All through the pandemic, parents and their children wanted nothing more than to return to normal life: regular in-person classes vs. Zoom learning, daily interactions with their friends.
Finally this year most schools returned to the classroom, but in many cases, things still feel far from the way they were in 2019.
- There are frequently missing students and teachers as individuals test positive for COVID-19.
- There are mask issues and political clashes and safety concerns.
- There are staff shortages and strained relationships and home-schooling habits to unlearn and in-classroom behavior to relearn.
- There’s the worry that they may have rusty social skills or might have fallen behind academically.
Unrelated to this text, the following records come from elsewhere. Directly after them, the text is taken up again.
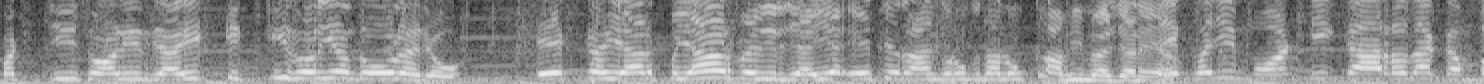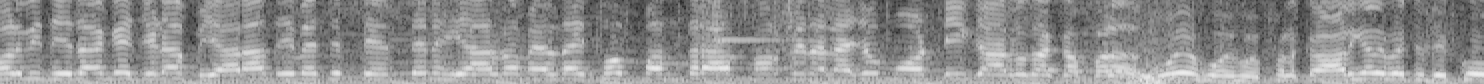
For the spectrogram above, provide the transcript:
2500 ਵਾਲੀ ਰਜਾਈ 2100 ਦੀਆਂ ਦੋ ਲੈ ਜਾਓ। 1050 ਰੁਪਏ ਦੀ ਰਜਾਈ ਹੈ ਇਹ ਤੇ ਰੰਗ ਰੁੰਗ ਤੁਹਾਨੂੰ ਕਾਫੀ ਮਿਲ ਜਾਣੇ ਆ। ਦੇਖੋ ਜੀ ਮੌਂਟੀ ਕਾਰਲੋ ਦਾ ਕੰਬਲ ਵੀ ਦੇ ਦਾਂਗੇ ਜਿਹੜਾ ਬਾਜ਼ਾਰਾਂ ਦੇ ਵਿੱਚ 3-3000 ਦਾ ਮਿਲਦਾ ਇੱਥੋਂ 1500 ਰੁਪਏ ਦਾ ਲੈ ਜਾਓ ਮੌਂਟੀ ਕਾਰਲੋ ਦਾ ਕੰਬਲ। ਓਏ ਹੋਏ ਹੋਏ ਫੁਲਕਾਰੀਆਂ ਦੇ ਵਿੱਚ ਦੇਖੋ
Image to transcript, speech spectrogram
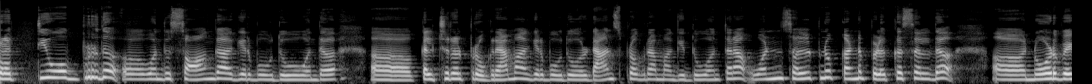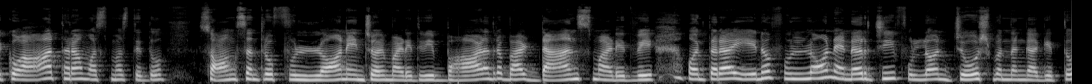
ಪ್ರತಿಯೊಬ್ರದ್ದು ಒಂದು ಸಾಂಗ್ ಆಗಿರ್ಬೋದು, ಒಂದು ಕಲ್ಚರಲ್ ಪ್ರೋಗ್ರಾಮ್ ಆಗಿರ್ಬೋದು ಡ್ಯಾನ್ಸ್ ಪ್ರೋಗ್ರಾಮ್ ಆಗಿದ್ದು, ಒಂಥರ ಒಂದು ಸ್ವಲ್ಪನೂ ಕಣ್ಣು ಪಿಳಕಸಲ್ದ ನೋಡಬೇಕು, ಆ ಥರ ಮಸ್ತ್ ಮಸ್ತ್ ಇದ್ದು. ಸಾಂಗ್ಸ್ ಅಂತೂ ಫುಲ್ ಆನ್ ಎಂಜಾಯ್ ಮಾಡಿದ್ವಿ. ಭಾಳ ಅಂದ್ರೆ ಭಾಳ ಡ್ಯಾನ್ಸ್ ಮಾಡಿದ್ವಿ. ಒಂಥರ ಏನೋ full on energy full on ಜೋಶ್ ಬಂದಂಗೆ ಆಗಿತ್ತು.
This is all on top of the usual stresses of test-taking, extracurricular activities, and social pressures.
So what can parents do to help their children cope with the “almost normal” of life in 2022?
Don’t pry, but do try to be sensitive to changes in their mood. Try gentle prompts to encourage communication: “That must have been upsetting,” or, “I can see why that seems unfair,” or, “It seems like something’s bothering you. Would you like to talk about it?”
Guide, don’t overpower
As an adult, you can more readily see solutions to problems. So help your child brainstorm possible responses to things that are bothering them. But don’t take over the problem. It’s important for their eventual autonomy that they try to work things out themselves. If they seem stuck, you can make gentle suggestions: “Have you thought about ___?” or, “Would it help if you tried ____?”
Be a refuge
Johns Hopkins All Children’s Hospital says sometimes kids don’t always feel like talking about what’s bothering them, and that’s okay.
“Even when kids don’t want to talk, they usually don’t want parents to leave them alone. You can help your child feel better just by being there—keeping him or her company, spending time together . . . take a walk, watch a movie, shoot some hoops, bake some cookies.”
As always, family time can help kids decompress, but let kids have a say in planned activities.
“Family time is important but also build in plenty of free and creative time at home, because they have very structured days at school,” Alicia Tetteh, mental health therapist and founder of Building Endurance in Charlotte, N.C., told The Washington Post recently.